Operating on a state-by-state basis in almost all states PMPs require pharmacists to record into the system the data/time of fulfilling a prescription for Schedule II or III drugs (opiates), the name of the patient, who picked up the prescription, the name of the doctor, and key data about the prescription itself.

Once the data are in the PMP then doctors have the opportunity to, increasingly they are required to, look at the PMP data base to see if the patient has outstanding, repeated or high numbers of opiate prescriptions prior to writing a new one.  Similarly, the pharmacist can see the same information to help guide if a prescription should be filled based on patterns implied in the PMP data.  In this way PMPs have shown some effect in reducing “casual” or “unthoughtful” prescription of opiates, but the effect is minor compared to what should be[2].

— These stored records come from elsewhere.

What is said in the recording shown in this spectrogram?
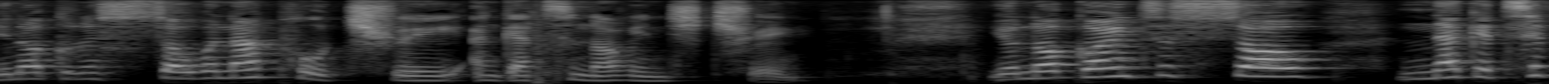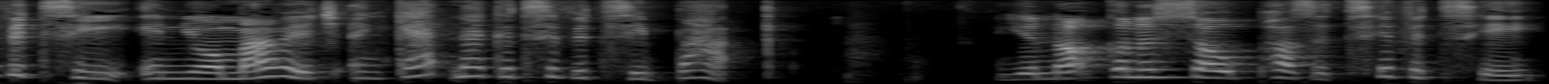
You're not going to sow an apple tree and get an orange tree. You're not going to sow negativity in your marriage and get negativity back. You're not going to sow positivity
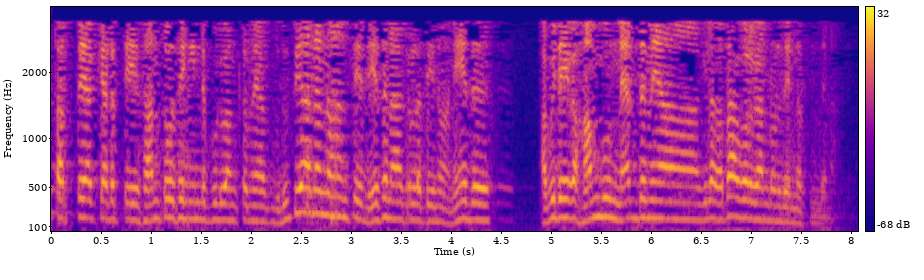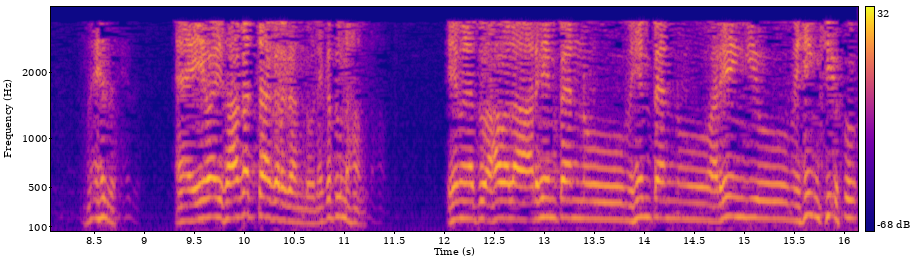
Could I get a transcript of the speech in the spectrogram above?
තත්වයක් යටතේ සන්තෝෂෙන් ඉන්න පුළුවන් ක්‍රමයක් බුදු පියාණන් වහන්සේ දේශනා කරලා තියෙනවා නේද? අපිට ඒක හම්බුන්නේ නැද්ද මෙයා කියලා කතා කරගන්න ඕන දෙන්නත් දෙන්නා. නේද? ඒවයි සාකච්ඡා කරගන්න ඕන එකතු වුණාම. එහෙම නැතුව අහවලා අරහෙන් පැන්නු, මෙහෙන් පැන්නු, අරහෙන් ගියෝ, මෙහෙන් ගියෝ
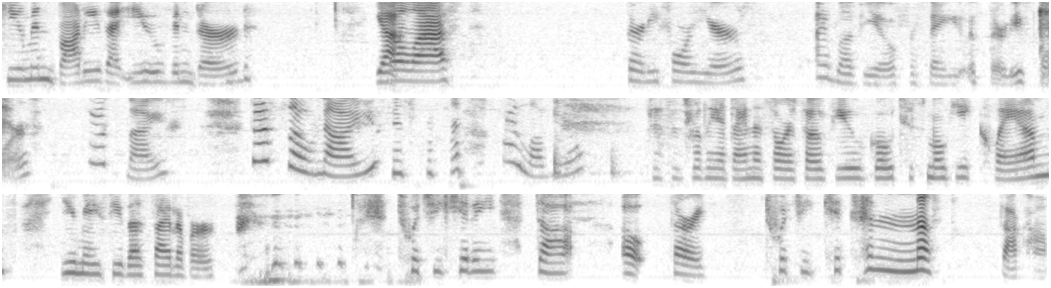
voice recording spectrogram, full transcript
human body that you've endured Yes. the last 34 years? I love you for saying it was 34. That's nice. That's so nice. I love you. Jess is really a dinosaur. So if you go to Smoky Clams, you may see that side of her. Twitchy kitty dot oh sorry twitchy kitten dot com.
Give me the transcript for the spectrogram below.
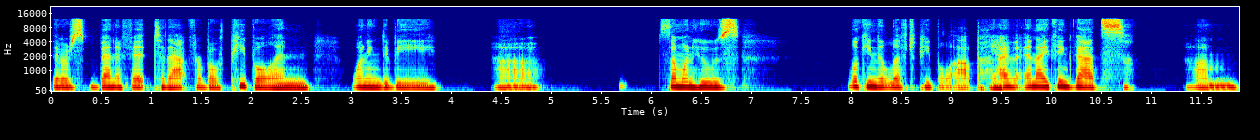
there's benefit to that for both people and wanting to be uh, someone who's looking to lift people up. Yeah. And and I think that's um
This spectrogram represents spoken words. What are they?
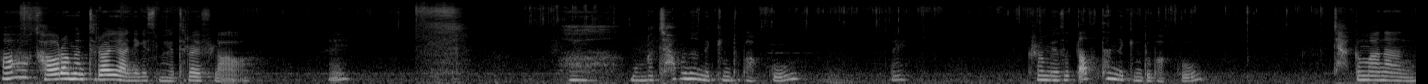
아 가을하면 드라이 아니겠습니까? 드라이 플라워. 네? 아, 뭔가 차분한 느낌도 받고, 네. 그러면서 따뜻한 느낌도 받고, 자그만한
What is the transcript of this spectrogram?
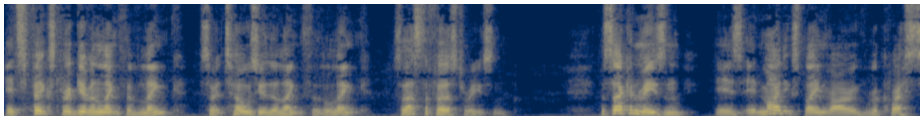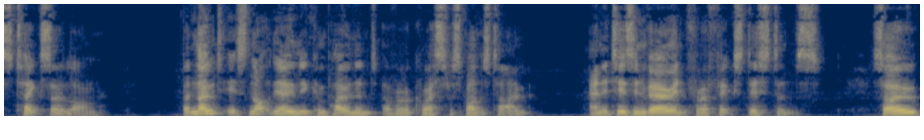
It's fixed for a given length of link, so it tells you the length of the link. So that's the first reason. The second reason is it might explain why requests take so long. But note it's not the only component of a request response time, and it is invariant for a fixed distance. So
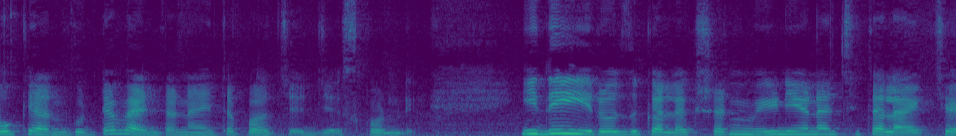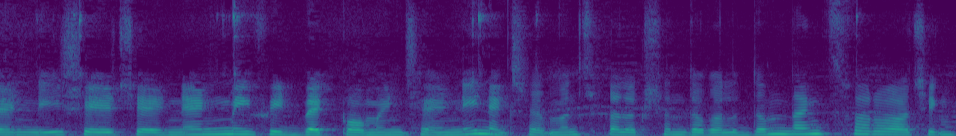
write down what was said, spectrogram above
ఓకే అనుకుంటే వెంటనే అయితే పర్చేజ్ చేసుకోండి. ఇది ఈరోజు కలెక్షన్. వీడియో నచ్చితే లైక్ చేయండి షేర్ చేయండి అండ్ మీ ఫీడ్బ్యాక్ కామెంట్ చేయండి. నెక్స్ట్ మంచి కలెక్షన్తో కలుద్దాం. Thanks for watching.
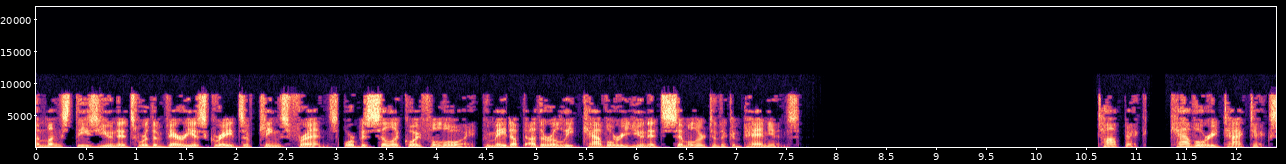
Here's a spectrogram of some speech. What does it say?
Amongst these units were the various grades of king's friends or basilikoi philoi, who made up other elite cavalry units similar to the companions. Cavalry tactics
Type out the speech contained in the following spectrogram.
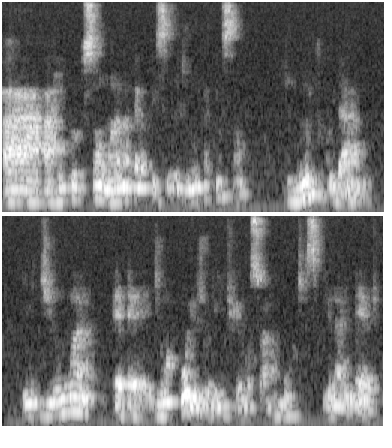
a, a reprodução humana ela precisa de muita atenção, de muito cuidado e de, uma, é, é, de um apoio jurídico, emocional, multidisciplinar e médico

Especially given the size and scope of the epidemic, the nature of the death and destruction that opiate addiction brings with it, Prescription Monitoring Programs as currently structured are inadequate to the task.  PMPs’ significant shortcomings include:

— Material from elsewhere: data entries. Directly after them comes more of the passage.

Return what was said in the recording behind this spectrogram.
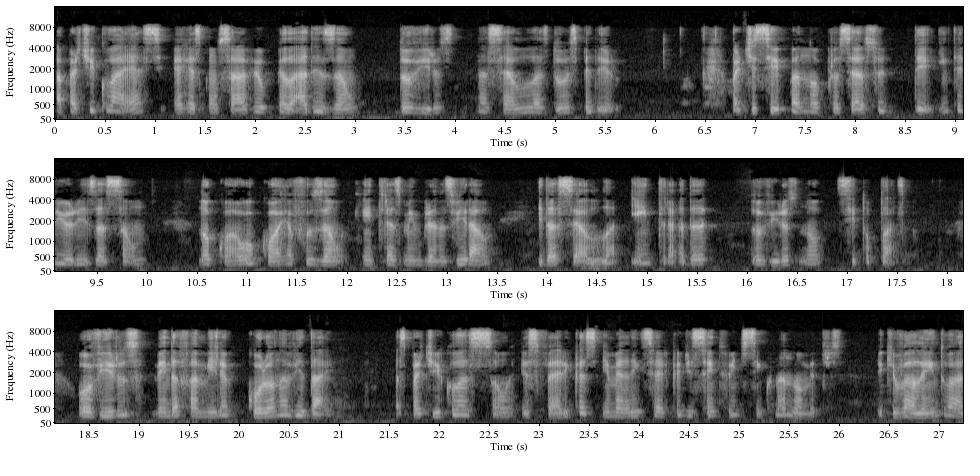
A partícula S é responsável pela adesão do vírus nas células do hospedeiro. Participa no processo de interiorização no qual ocorre a fusão entre as membranas viral e da célula e a entrada do vírus no citoplasma. O vírus vem da família Coronavidae. As partículas são esféricas e medem cerca de 125 nanômetros, equivalendo a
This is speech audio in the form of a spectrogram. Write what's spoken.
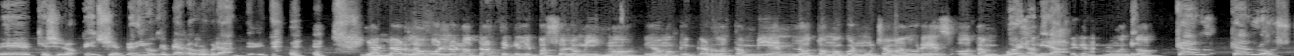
eh, qué sé yo, siempre digo que me agarró grande. ¿Y a Carlos vos lo notaste que le pasó lo mismo? Digamos que Carlos también lo tomó con mucha madurez o también Bueno, mira, que en algún momento... Carl- Carlos,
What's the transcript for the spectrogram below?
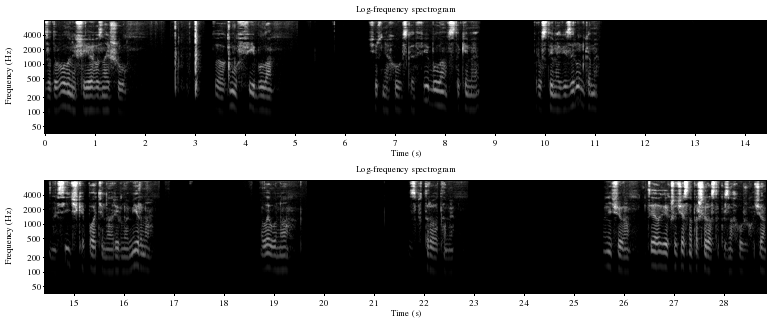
задоволений, що я його знайшов. Так, ну фібула. Черняховська фібула з такими простими візерунками. Насічки, патіна рівномірна. Але вона з втратами. Ну нічого. Це якщо чесно, перший раз таку знаходжу. Хоча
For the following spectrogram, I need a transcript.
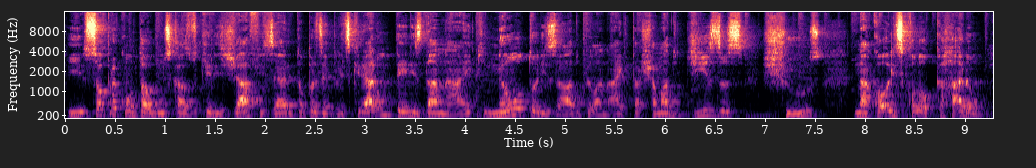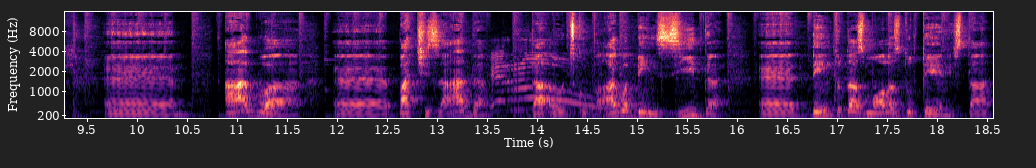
E só para contar alguns casos que eles já fizeram, então, por exemplo, eles criaram um tênis da Nike, não autorizado pela Nike, tá chamado Jesus Shoes, na qual eles colocaram é, água é, batizada, tá? Oh, desculpa, água benzida é, dentro das molas do tênis, tá?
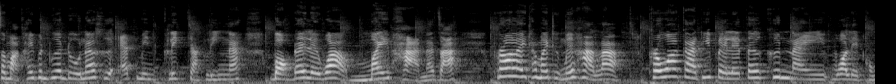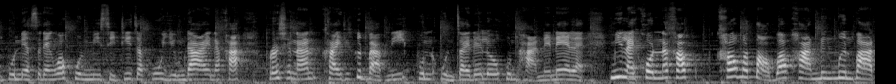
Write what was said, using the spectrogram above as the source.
สมัครให้เพื่อนๆดูนะคือแอดมินคลิกจากลิงก์นะบอกได้เลยว่าไม่ผ่านนะจ๊ะเพราะอะไรทำไมถึงไม่ผ่านล่ะ เพราะว่าการที่เปเลเตอร์ขึ้นใน wallet ของคุณเนี่ยแสดงว่าคุณมีสิทธิ์ที่จะกู้ยืมได้นะคะ เพราะฉะนั้นใครที่ขึ้นแบบนี้คุณอุ่นใจได้เลยว่าคุณผ่านแน่ๆแหละมีหลายคนนะคะเข้ามาตอบว่าผ่าน 10,000 บาท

  • ·    The Fox is in the PMP Henhouse - When doctors and/or pharmacists are involved in the fraud the PMP is not a defense. This is a major failing of relying on PMPs.  Although very few doctors participate in scams, if, as the Boston DEA’s SAC Ferguson says, “there are too many rogue doctors and pharmacists” then we are not being diligent enough if we ask rogue doctors and pharmacists to check on themselves
  • ·    Prevention Effectiveness Requires Transactional Consistency - PMP data is subject to error in the interpretation by myriad independent physicians and pharmacists each applying their individual interpretations and doing it with different levels of diligence each time
  • ·    Design Prescription Monitoring for Operability - PMPs oblige doctors and pharmacists to examine a data base, manually, with each patient, causing delay, frustration and cost in the office. It’s as if when buying clothes at a retailer the sales clerk stops the sale to check your credit score
  • ·    Closing the In-state PMP Loop - With PMPs data are only collected for prescriptions filled, not prescriptions written.  The PMP cannot detect potential diversion prior to dispensing.  You can see doctor after doctor for at least a week before anyone notices
  • ·    In Opiate Abuse Prevention, PMP Timelinessis Godliness - PMP data are collected monthly, or at best in some states weekly.  This is not sufficient to capture diversion, which can be done intraday with patients getting prescriptions from multiple doctors and filling them at multiple pharmacies in very short periods of time
  • ·    State-by-State Doctor Shopping Prevention Silos - Because they vary, technically, by state, and because laws governing their data and use are written without sharing across state lines in mind, PMPs do not operate across state lines.  Multiple prescriptions can be written in one state and a very short time later, often minutes, filled in a nearby state with no-one the wiser.

Opiate addiction and its health and related effects is particularly destructive to people, families and communities.  Nationwide groups, towns, counties and states are trying to stem and turn the tide.  PMPs as structured are not adequate to the task.  Fortunately, there are methods to do the checking for the doctor not by the doctor, operate without new office technology and very little process change for doctors, capture prescription writing and dispensing, operate in real time, and operate across state lines.

[1] If you have the time I strongly urge you to read the insightful conversation between Harold Pollack and Keith Humphreys that Frackt links to
[2] Perhaps this is only the Hawthorne Effect where the act of looking itself changes the behavior, not the analysis of the doctor or pharmacist

1 comment:

  1. Here is a perfect example of the issue. This doctor was in a direct conspiracy with a drug dealer:

    No PMP will catch this. They do not capture prescription writing, can't establish that the patient EVER saw the doctor, can't establish that the patient saw the pharmacist in person.